The chassis is set up for comfort, not outright grip, while the steering is a touch heavy and utterly devoid of feel. Electronically controlled four-wheel drive gives the Hyundai decent off-road capability, with all but the most violent of bumps ironed out. Inside is the company's best-ever cabin. Some cheap plastics aside, it's nicely trimmed and well screwed together. The ergonomics are hard to fault, as is the seating layout. There's ample rear room, and the single-lever folding set-up creates a virtually flat load floor.

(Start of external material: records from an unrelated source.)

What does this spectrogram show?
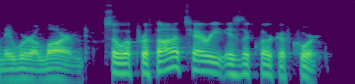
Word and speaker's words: prothonotary: top notary the most important notary it is pronounced prothonotary and they are the quintessential they are the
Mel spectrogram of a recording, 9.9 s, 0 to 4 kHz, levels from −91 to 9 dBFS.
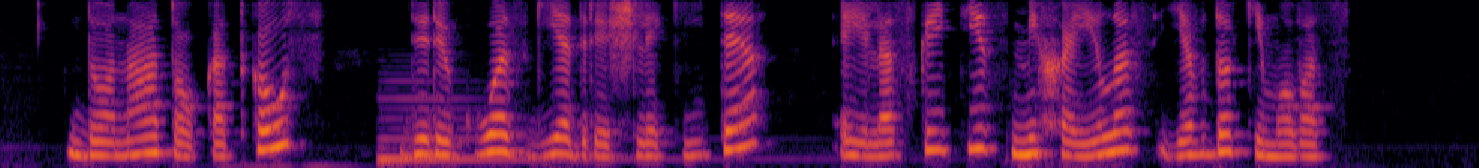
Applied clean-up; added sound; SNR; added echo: none; Bowed string instrument; 20 dB; none.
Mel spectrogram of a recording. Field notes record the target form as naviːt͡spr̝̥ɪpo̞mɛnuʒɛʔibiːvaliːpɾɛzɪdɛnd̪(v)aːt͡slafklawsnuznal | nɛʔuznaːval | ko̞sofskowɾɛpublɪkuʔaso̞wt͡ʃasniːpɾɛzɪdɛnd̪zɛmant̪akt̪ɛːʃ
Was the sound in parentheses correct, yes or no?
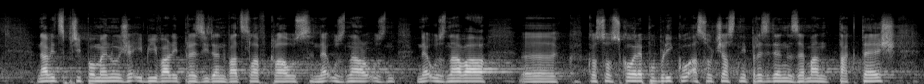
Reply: yes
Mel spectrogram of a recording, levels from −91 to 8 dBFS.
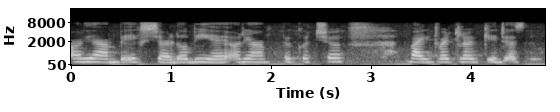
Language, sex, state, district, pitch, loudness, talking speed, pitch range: Hindi, female, Uttar Pradesh, Lucknow, 235 Hz, -16 LUFS, 200 wpm, 230-245 Hz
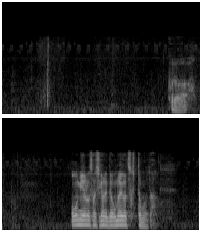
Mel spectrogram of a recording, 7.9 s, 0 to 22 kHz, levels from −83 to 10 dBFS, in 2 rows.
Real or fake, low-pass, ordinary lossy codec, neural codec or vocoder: real; 7.2 kHz; none; none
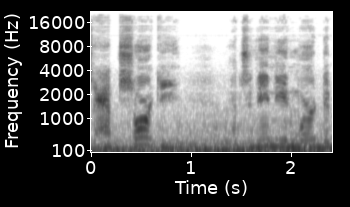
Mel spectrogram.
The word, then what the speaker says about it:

You can also add an extra row of chairs, which fold flush into the boot floor and bring the total up to seven. At only £600 - including self-levelling suspension - this is sure to be a popular option, especially as it doesn't affect luggage space, but the seats are strictly for children. The new Santa Fe is the best car from Hyundai yet, but is not cheap. It is bigger than Toyota's RAV4, yet it's also more expensive.